“Humor’s a way to break the ice and to make people feel more relaxed, so it’s appropriate in a lot of circumstances,” she said.
Leaning forward in her chair, and hands folded on the table, a multi-colored watch brightens up Simon’s left wrist.
“I pretend it goes with everything I wear,” she says. “It’s my only watch. When I swim laps in the pool, it goes with me.”
A former high jumper in high school and college, Simon also trains for a small triathlon in Carbondale during the spring. She says she also tries to stay active and bike with Perry “when the weather’s good.”
Knop, department chair and professor of political science at John A. Logan College in Cartersville, is excited that she will bring “a certain accessibility” to the office.
“She connects with people. She’s not stuffy, never has been. She’s real authentic and it’s kind of fun to see her in this position doing what she does best.”
The two met at an Adlai Stevenson III campaign event event in Riverside Park in Murphysboro in 1986.
“I was working for a public interest group and she was at that time finishing up her third year of law school,” Knop said while on a stroll with Illinois Times around the Capitol building. He had worked for her father, Paul Simon, years before and said he walked up and introduced himself to her.
“We started talking and before you know it we decided to go out. That was a Sunday we met and we went out on a Thursday, and 10 days later, we decided to get married,” he says.
The pair married the following September.

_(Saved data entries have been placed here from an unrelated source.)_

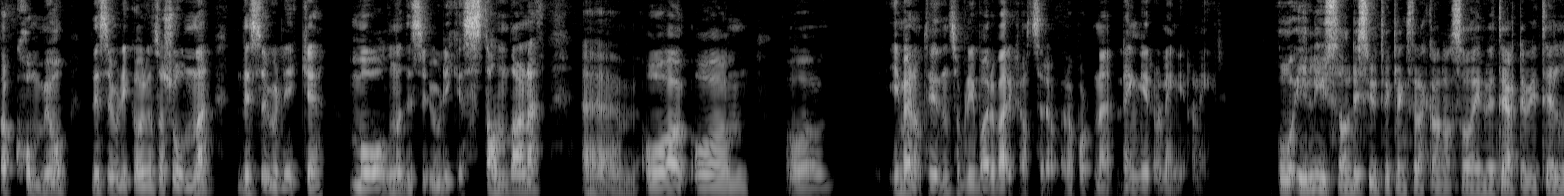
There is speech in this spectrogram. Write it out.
da kommer jo disse ulike organisasjonene, disse ulike målene, disse ulike standardene. Eh, og, og, og, i mellomtiden så blir bare bærekraftsrapportene lenger og lenger og lenger. Og I lys av disse utviklingstrekkene så inviterte vi til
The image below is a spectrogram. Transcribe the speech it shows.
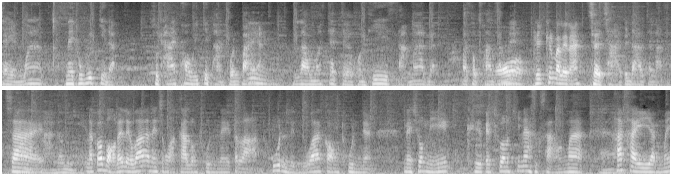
จะเห็นว่าในทุกวิกฤตอะสุดท้ายพอวิกฤตผ่านพ้นไปอะอืมเรามักจะเจอคนที่สามารถแบบประสบความโอ้สำเร็จพลิกขึ้นมาเลยนะ เฉิดฉายเป็นดาวจรัสใช่มาก็มี แล้วก็บอกได้เลยว่าในจังหวะการลงทุนในตลาดหุ้นหรือว่ากองทุนเนี่ยในช่วงนี้คือเป็นช่วงที่น่าศึกษามากอ่าๆถ้าใครยังไม่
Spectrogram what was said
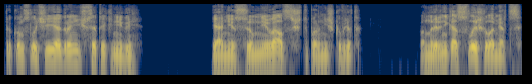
В таком случае я ограничусь этой книгой. Я не сомневался, что парнишка врет. Он наверняка слышал о мерце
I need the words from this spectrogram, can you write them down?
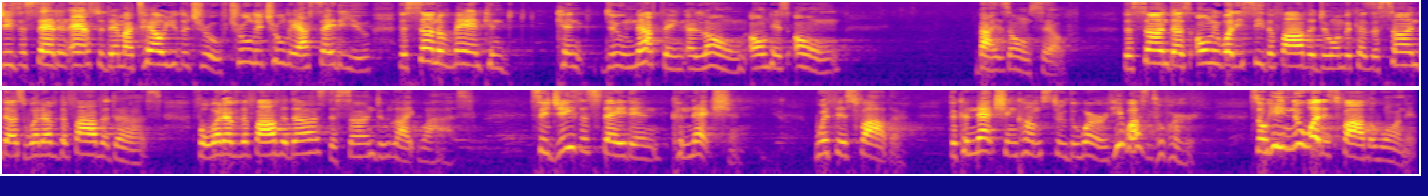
Jesus said and answered them, I tell you the truth. Truly, truly, I say to you, the Son of Man can, can do nothing alone on his own by his own self. The Son does only what he see the Father doing because the Son does whatever the Father does. For whatever the Father does, the Son do likewise. See, Jesus stayed in connection with his Father. The connection comes through the Word. He was the Word. So he knew what his Father wanted.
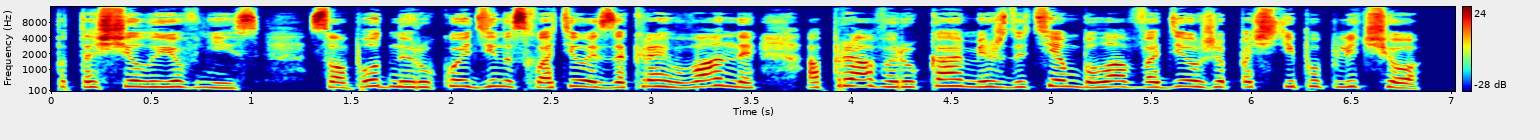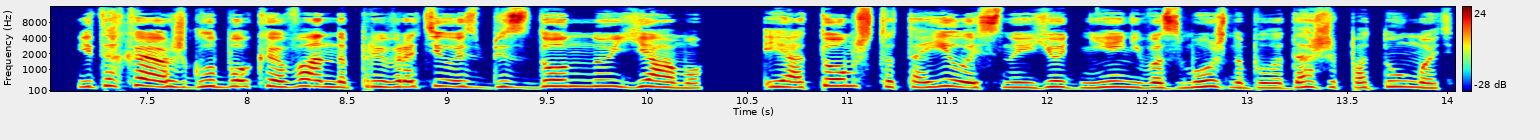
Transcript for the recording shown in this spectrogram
Потащил ее вниз. Свободной рукой Дина схватилась за край ванны, а правая рука между тем была в воде уже почти по плечо. Не такая уж глубокая ванна превратилась в бездонную яму, и о том, что таилось на ее дне, невозможно было даже подумать.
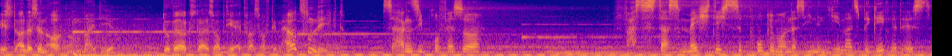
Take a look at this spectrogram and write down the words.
Ist alles in Ordnung bei dir? Du wirkst, als ob dir etwas auf dem Herzen liegt. Sagen Sie, Professor, was ist das mächtigste Pokémon, das Ihnen jemals begegnet ist?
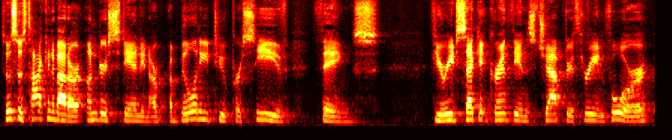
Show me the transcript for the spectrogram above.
So this is talking about our understanding, our ability to perceive things. If you read 2 Corinthians chapter 3 and 4,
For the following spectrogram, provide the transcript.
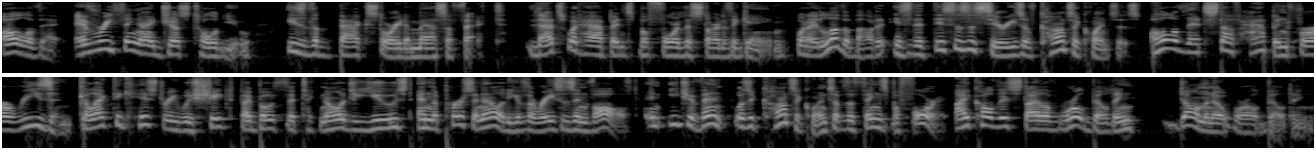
all of that, everything I just told you, is the backstory to Mass Effect. That's what happens before the start of the game. What I love about it is that this is a series of consequences. All of that stuff happened for a reason. Galactic history was shaped by both the technology used and the personality of the races involved, and each event was a consequence of the things before it. I call this style of world building domino world building.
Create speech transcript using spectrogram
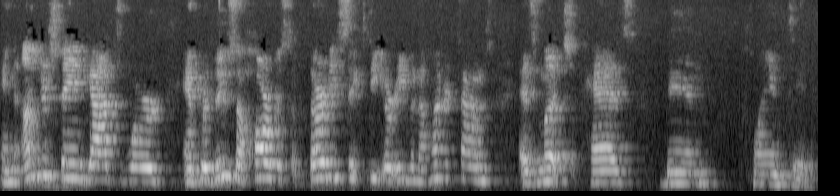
and understand God's word and produce a harvest of 30, 60, or even 100 times as much as has been planted.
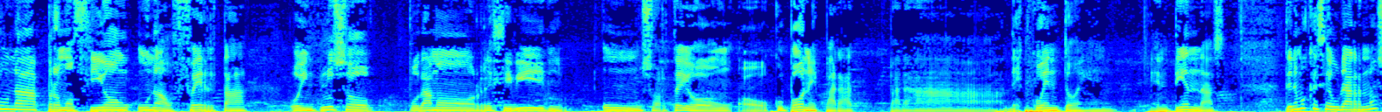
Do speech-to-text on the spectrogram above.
una promoción, una oferta o incluso podamos recibir un sorteo o cupones para, para descuento en, en tiendas, tenemos que asegurarnos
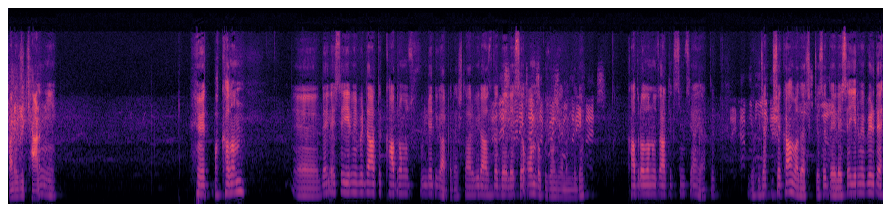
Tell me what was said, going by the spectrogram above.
Kaleci Kermi. Evet bakalım. Ee, DLS 21'de artık kadromuzu fullledik arkadaşlar. Biraz da DLS 19 oynayalım dedim. Kadrolarımızı artık simsiyah yaptık. Yapacak bir şey kalmadı açıkçası. DLS 21'de.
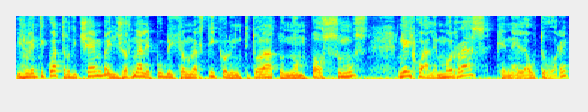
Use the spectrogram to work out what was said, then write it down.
Il 24 dicembre il giornale pubblica un articolo intitolato Non possumus, nel quale Morras, che ne è l'autore,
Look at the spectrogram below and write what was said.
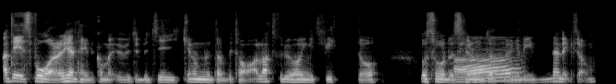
Att det är svårare helt enkelt att komma ut i butiken om du inte har betalat för du har inget kvitto och så det ska ah. du inte öppna grinden liksom.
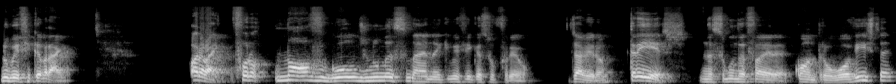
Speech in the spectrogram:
no Benfica Braga. Ora bem, foram nove golos numa semana que o Benfica sofreu. Já viram? Três na segunda-feira contra o Boa Vista,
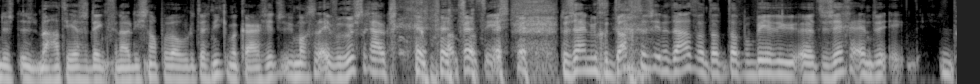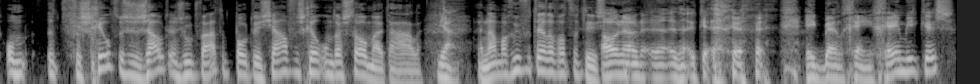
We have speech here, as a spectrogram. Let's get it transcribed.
Dus, dus de HTS denkt van nou, die snappen wel hoe de techniek in elkaar zit. Dus u mag het even rustig uitleggen wat dat is. Er zijn nu gedachten inderdaad, want dat, dat probeert u uh, te zeggen. En de, om het verschil tussen zout en zoetwater, potentiaalverschil om daar stroom uit te halen. Ja. En nou mag u vertellen wat het is. Oh, nou, uh, ik ben geen chemicus.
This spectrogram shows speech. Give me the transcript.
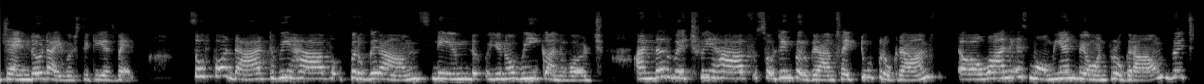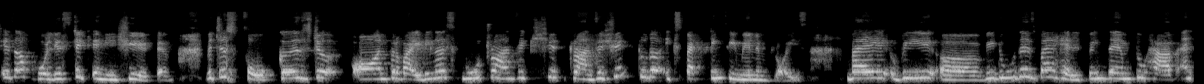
gender diversity as well. So for that, we have programs named, you know, We Converge, under which we have certain programs, like two programs. Uh, one is Mommy and Beyond program, which is a holistic initiative, which is focused on providing a smooth transition transition to the expecting female employees. By we uh, we do this by helping them to have an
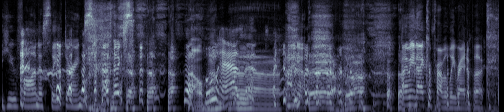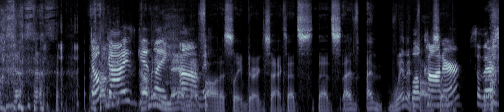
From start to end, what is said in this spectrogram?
You fallen asleep during sex. No. Who hasn't? Uh, I know. yeah, I mean, I could probably write a book. Don't how guys many, get how many like men um have if- fallen asleep during sex? That's that's I've I've women. well fall Connor. So there's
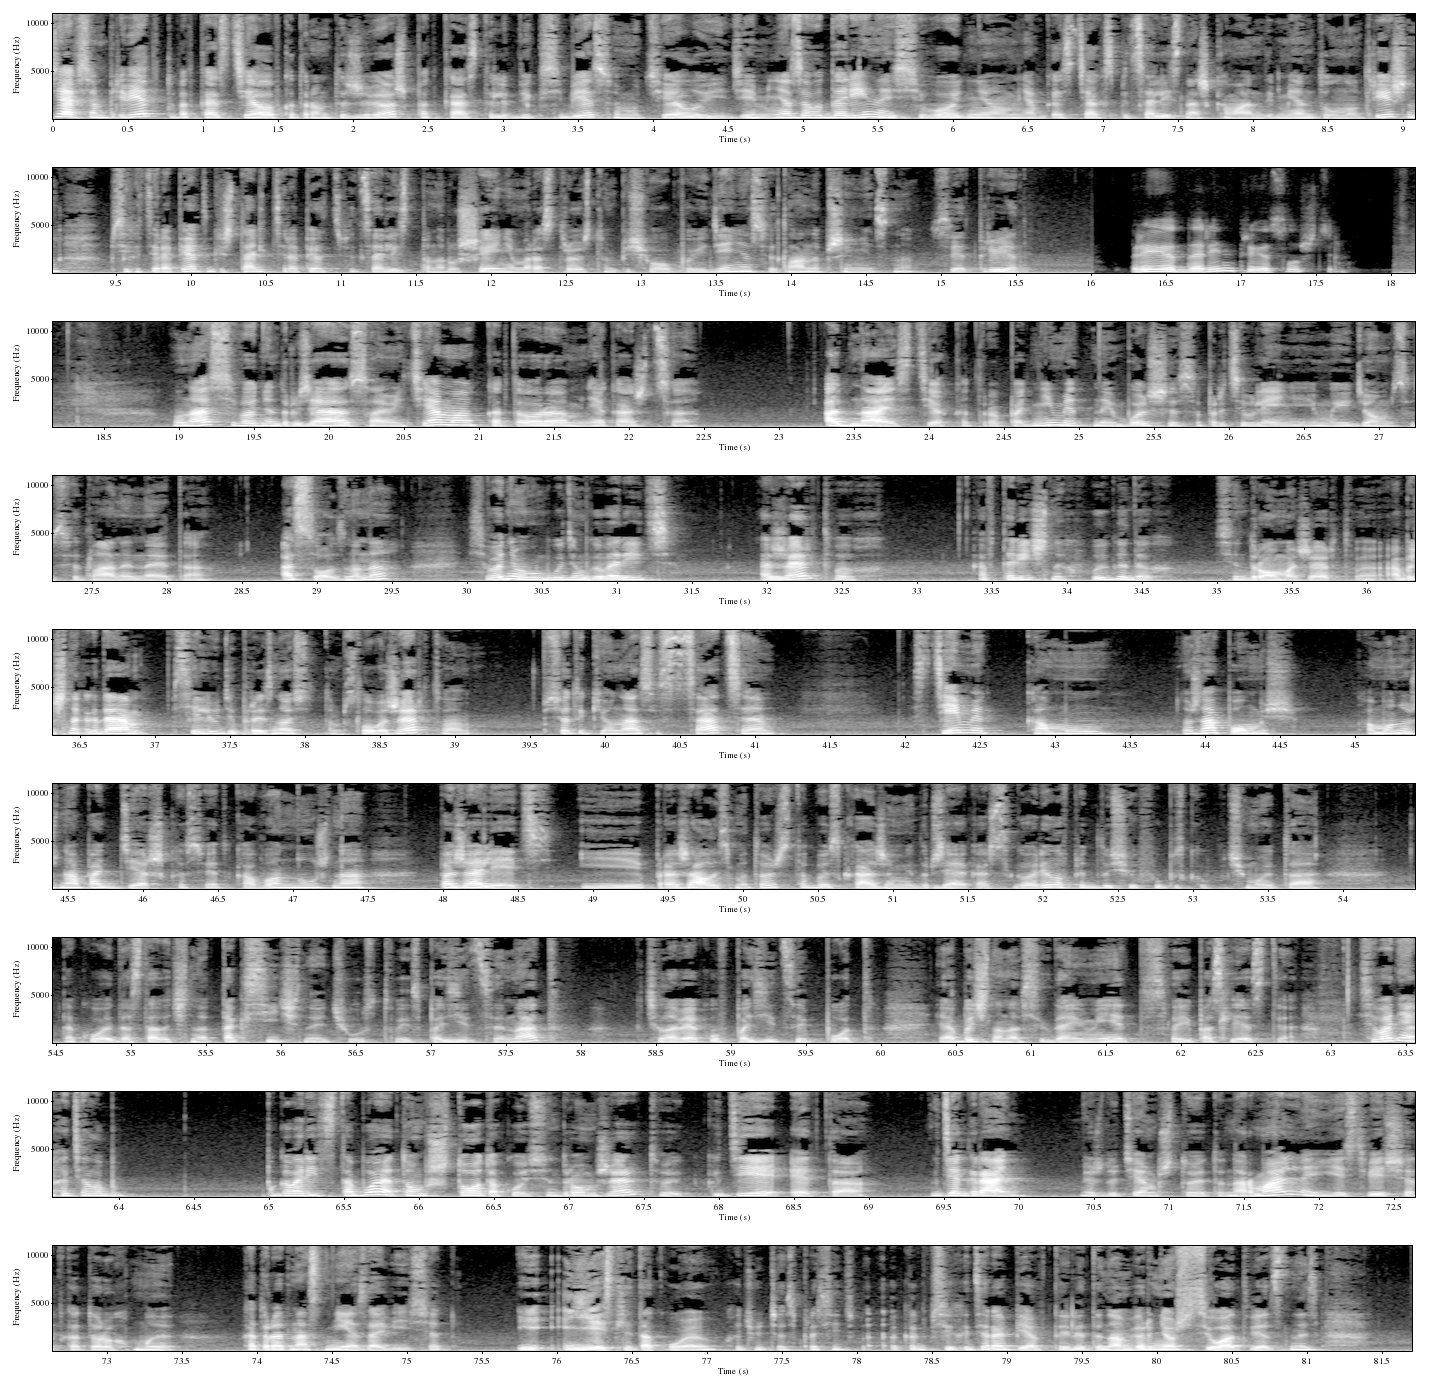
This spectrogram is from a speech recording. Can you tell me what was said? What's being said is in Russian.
Друзья, всем привет! Это подкаст «Тело, в котором ты живешь», подкаст о любви к себе, своему телу и еде. Меня зовут Дарина, и сегодня у меня в гостях специалист нашей команды Mental Nutrition, психотерапевт, гештальт-терапевт, специалист по нарушениям и расстройствам пищевого поведения Светлана Пшеницына. Свет, привет! Привет, Дарин, привет, слушатель. У нас сегодня, друзья, с вами тема, которая, мне кажется, одна из тех, которая поднимет наибольшее сопротивление. И мы идем со Светланой на это осознанно. Сегодня мы будем говорить о жертвах, о вторичных выгодах синдрома жертвы. Обычно, когда все люди произносят там слово жертва, все-таки у нас ассоциация с теми, кому нужна помощь, кому нужна поддержка, Свет, кого нужно пожалеть. И про жалость мы тоже с тобой скажем. И, друзья, я, кажется, говорила в предыдущих выпусках, почему это такое достаточно токсичное чувство из позиции над человеку в позиции под. И обычно она всегда имеет свои последствия. Сегодня я хотела бы поговорить с тобой о том, что такое синдром жертвы, где это, где грань между тем, что это нормально, и есть вещи, от которых мы, которые от нас не зависят, и, и есть ли такое, хочу тебя спросить, как психотерапевт, или ты нам вернешь всю ответственность,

“We’ve been married 23 years and this is our biggest challenge yet,” Simon says.
Contact Holly Dillemuth at firstname.lastname@example.org.